On January 3rd 1995, the North Campus celebrated its twenty-fifth anniversary and paid tribute to the Northside Businessmen’s Club. Don Cates was President at the time. A special award was presented to John W. Allen in recognition of his unique role. Both the twentieth and the twenty-fifth commemorative celebrations occurred under the leadership of the North Campus President Dr. Ezekiel W. Bryant. Dr. Bryant has been Campus CEO since November 1974 and has also maintained his membership in the Northside Businessmen’s Club. Because of the generosity of the land donors and the efforts of all those involved, thousands have had the opportunity to receive a college education.
The Northside Businessmen’s Club has long lobbied for a high school north of the Trout River. That dream became a reality at the beginning of the 1900-91 school year with the opening of the First Coast High School which will serve students north of the Trout River to the Nassau County line.

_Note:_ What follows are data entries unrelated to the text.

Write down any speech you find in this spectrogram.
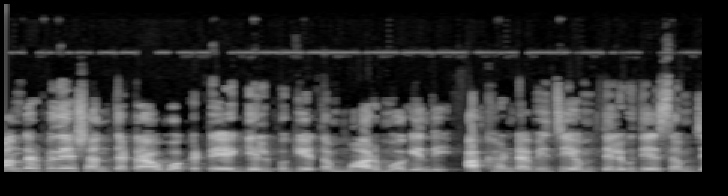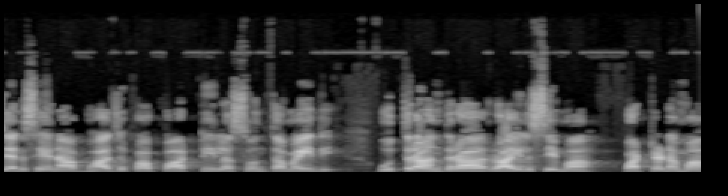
ఆంధ్రప్రదేశ్ అంతటా ఒకటే గెలుపు గీతం మారుమోగింది. అఖండ విజయం తెలుగుదేశం జనసేన భాజపా పార్టీల సొంతమైంది. ఉత్తరాంధ్ర రాయలసీమ పట్టణమా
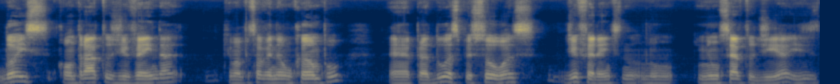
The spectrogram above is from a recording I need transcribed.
Dois contratos de venda que uma pessoa vendeu um campo é, para duas pessoas diferentes no, em um certo dia e,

In keeping with the tradition of promoting and supporting educational needs in the Northside, the Club played an instrumental role in bringing a Skills Center to the area in 1978. It was constructed on the former Brentwood Golf Course.
Business leaders in the Northside envisioned that growth and development would be spurred through an adequate transportation system, both in the Northside business district and the outer perimeter of the city. As a result, numerous road projects have been supported throughout the years by the Northside Businessmen’s Club. The more notable projects include: construction of the Dames Point Bridge, which was completed in 1989, completion of I-295, widening of 8th Street to I-95, making Lem Turner four lanes from Trout River north to I-295 and Dunn Avenue four lanes from I-95 to Lem Turner. The Club also urged that lighting be installed at several locations. Following several fatal accidents, Past President Dick McMurray pursued the installation of a caution sign on top of the Trout River Bridge and in 1992 President Dave Whittlesey turned the shovel to commence the improvements of the 9A connector.
Through the leadership of Andy Johnson, the Northside Businessmen’s Club was successful in opposing an attempt by city leaders, in 1988, to relocate the Jacksonville Zoo from its Northside home to an area near the Gator Bowl. At that time the Club also proposed that city leaders commit themselves to making significant improvements to the Zoo.
In 1990 a new dock was built at the Zoo to accommodate boat traffic. In 1993, the Club supported the expansion of the Zoo into a world class attraction.
Past President Doug Peeples originated the action which finally culminated with NFL Football coming to Jacksonville. Former mayor and Club member Jake Godbold was also a driving force in that effort. The Jacksonville Jaguars commenced play in 1995.
Area Planning Committee projects include: promote a more positive image of the Northside; improve road conditions and traffic flow on Pearl Street from Union Street to Trout River; widen Golfair Boulevard, 9A, and Duval Station Road at First Coast High School; correct drainage problems at 14th Street and Walnut; and monitor actions of the Seminole Kraft/AES Cedar Bay Coal Fired Plant. In addition, the Area Planning Committee closed the Northside landfill.
Plans of the Crime Prevention and Police Relations Committee will focus on educating individuals on how to deal with and reduce crime. Projects include organizing neighborhood crime watch programs; involving churches, schools, citizens and civic organizations in crime prevention; and providing activities for the youth in their neighborhoods.